The National Basketball Association plans to break a new barrier for U.S. sports leagues by streaming live games to local markets on the Web.
According to a story published Monday by the Sports Business Journal, the NBA plans to negotiate contracts for its member teams so they can stream live games to targeted local online audiences this fall. Bill Koenig, executive vice president of business affairs, told the industry publication: "We hope to have a model in place this season. Our opening up of the rights will certainly be done."
The rights Koenig referred to have been a sticky issue since the advent of streaming video and the rush of sports fans to the Internet. Cable operators and regional sports networks hold various exclusive rights to broadcast live games via network TV, cable, radio, and satellite; and they haven't wanted to see the Internet cannibalize their prime-time business by allowing anyone to access games on demand.
The NBA, according to the story, has authorized its teams to introduce live local streaming on their Web sites for the fall season. Details are still unclear; but in theory, Boston residents would be able to watch the Boston Celtics game on the team's Web site.
The NBA reportedly plans to use geo-targeting technology to block out-of-market visitors to the site, so those people would still need to watch it on a national cable station.
The NBA is reportedly still working out the details on whether games would be streamed for free, with advertisements, or even on which sites they would be shown.
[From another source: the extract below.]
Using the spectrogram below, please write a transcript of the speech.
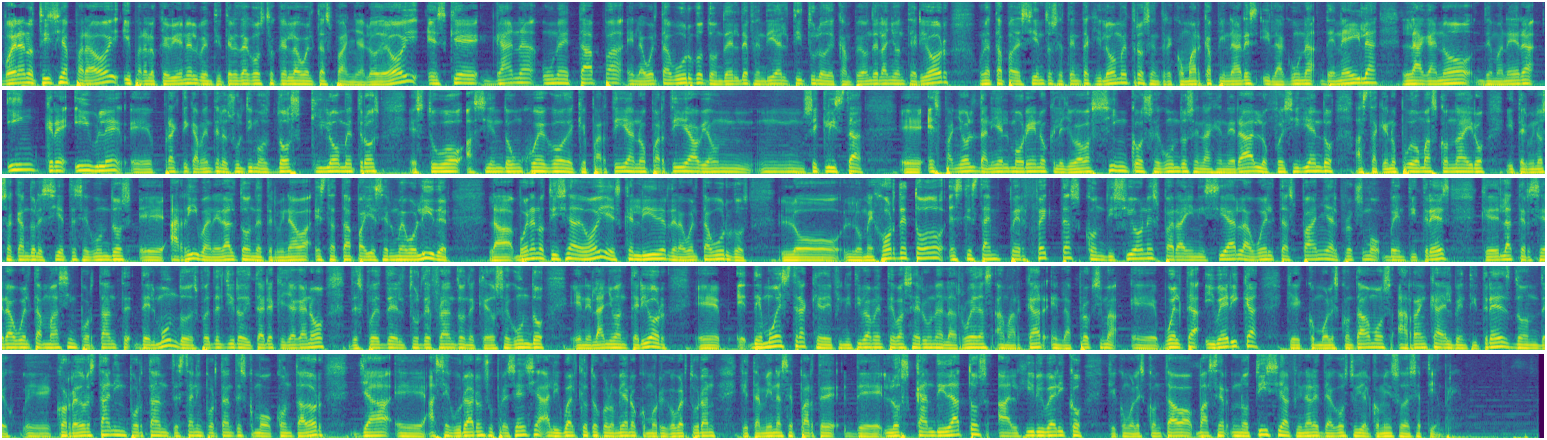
Buena noticia para hoy y para lo que viene el 23 de agosto, que es la Vuelta a España. Lo de hoy es que gana una etapa en la Vuelta a Burgos, donde él defendía el título de campeón del año anterior, una etapa de 170 kilómetros entre Comarca Pinares y Laguna de Neila. La ganó de manera increíble, eh, prácticamente en los últimos dos kilómetros estuvo haciendo un juego de que partía, no partía. Había un, ciclista eh, español, Daniel Moreno, que le llevaba cinco segundos en la general, lo fue siguiendo hasta que no pudo más Nairo y terminó sacándole siete segundos eh, arriba en el alto donde terminaba esta etapa y es el nuevo líder. La buena noticia de hoy es que el líder de la Vuelta Burgos, lo, mejor de todo es que está en perfectas condiciones para iniciar la Vuelta a España el próximo 23, que es la tercera vuelta más importante del mundo después del Giro de Italia que ya ganó, después del Tour de France donde quedó segundo en el año anterior. Eh, eh, demuestra que definitivamente va a ser una de las ruedas a marcar en la próxima Vuelta Ibérica, que como les contábamos, arranca el 23, donde eh, corredores tan importantes, tan importantes como Contador, ya eh, aseguraron su presencia, al igual que otro colombiano como Rigobert Urán, que también hace parte de los candidatos al Giro Ibérico, que como les contaba va a ser noticia a finales de agosto y al comienzo de septiembre.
It is also dealing with rights issues and potential pushback from regional sports networks.